Researchers at UCSB have discovered environmental connections between the diversity of plants and how they maintain ecological balance.

Multiple professors and doctoral students set off to determine what keeps the most environmentally fit plants from conquering weaker ones. The study began as an attempt to find out the strength of the competition-predator defense tradeoff, which assumes that plants that are the best at competing with other plants are kept in check by the herbivores that consume them.

The outcome of the research, the scientists said, was unexpected.

The study, which was published in the journal Proceedings of the National Academy of Sciences this week, stated that plant communities are kept in a diverse balance because their predators keep them in equilibrium — although not as much as the researchers expected.

David Viola, lead author and doctoral student in UCSB’s Ecology, Evolution and Marine Biology Dept., said the discovery has challenged ecologists’ former beliefs.

“The tradeoff is not really all that common. It’s something that a lot of ecologists assume,” Viola said. “So we now know that it’s not happening as much as we thought,”

Their observations found the strongest competitors in most plant groups were in fact more resistant to plant eaters rather than less.

Although the tradeoff seems to be less common than presumed, the study still displays relationships between competitive plants and the animals that eat them.

“Basically, you can imagine that there are some species that are really good at growing or grow [the] fastest,” Viola said. “We want to know why they don’t just take over and kick out all the other species. The reason is that they are eaten more, because they’re not as well-defended. If you remove an herbivore, it can throw everything out of whack.”

Many advances were used to obtain these results. The team of researchers used previous data to help them draw information. Jonathan Levine, an EEMB professor, said he and the other researchers found previously recorded data extremely beneficial in their studies for measuring the characteristics of plants.

This research is not only assisting ecologists. People across the nation believe it’s an important aspect of environmental knowledge. Erin Mordecai, a doctoral student working on the project considers the study a central lesson in conservation and environmental awareness.

“I think it’s really important to have a review like this because it shows that it’s not a common diversity mechanism.

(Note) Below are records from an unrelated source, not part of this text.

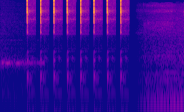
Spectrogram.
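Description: A clock-like ticking sound effect: about eight quick, even ticks, roughly six a second, stopping about a second and a half in.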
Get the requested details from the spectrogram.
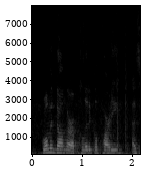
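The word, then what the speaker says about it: Guomindang: i think it's pronounced gomendong i'm not my mandarin is very rusty and that i don't speak any mandarin at all but i think it's pronounced gomendong guomendong are a political party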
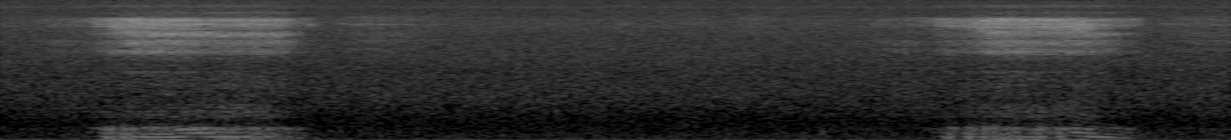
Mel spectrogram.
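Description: Deep, rumbling snores on the in-breath, two in six seconds, separated by quiet out-breaths; ordinary snoring.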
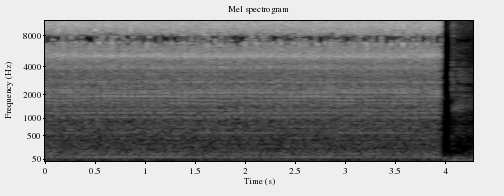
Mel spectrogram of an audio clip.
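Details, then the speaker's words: Jeep Cherokee idling: loud steady hiss-whine from the power steering pump, fluid level found too low with a wet power steering hose leaking; owner fears the pump may be damaged, topped up the fluid hoping the whine stops. "pompa wyje jak słyszycie także ona pewnie dostała trochę coś niestety to czego dźwięku być nie powinno który słyszycie a także może troszkę za późno się zorientowałem że ten poziom płynu Jest za niski"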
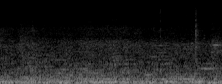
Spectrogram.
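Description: Steady outdoor background noise: a continuous low rumble with faint, indistinct sounds over it and no distinct event.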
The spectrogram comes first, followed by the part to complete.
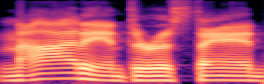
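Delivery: cartoon character voice. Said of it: "somebody doing a Squidward impression".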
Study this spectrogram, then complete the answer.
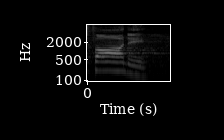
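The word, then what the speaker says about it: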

It has a lot of implications for conserving species diversity in nature,” Mordecai said.

The team will continue to look for answers in the ecological field. Levine’s ambitions include a network of ecological sites so the experiment can be applied in more areas.

“We want to try the same analysis with an ongoing nationwide ecological experiment,” Levine said. “We don’t know if we can do that but it’s one of our hopes.”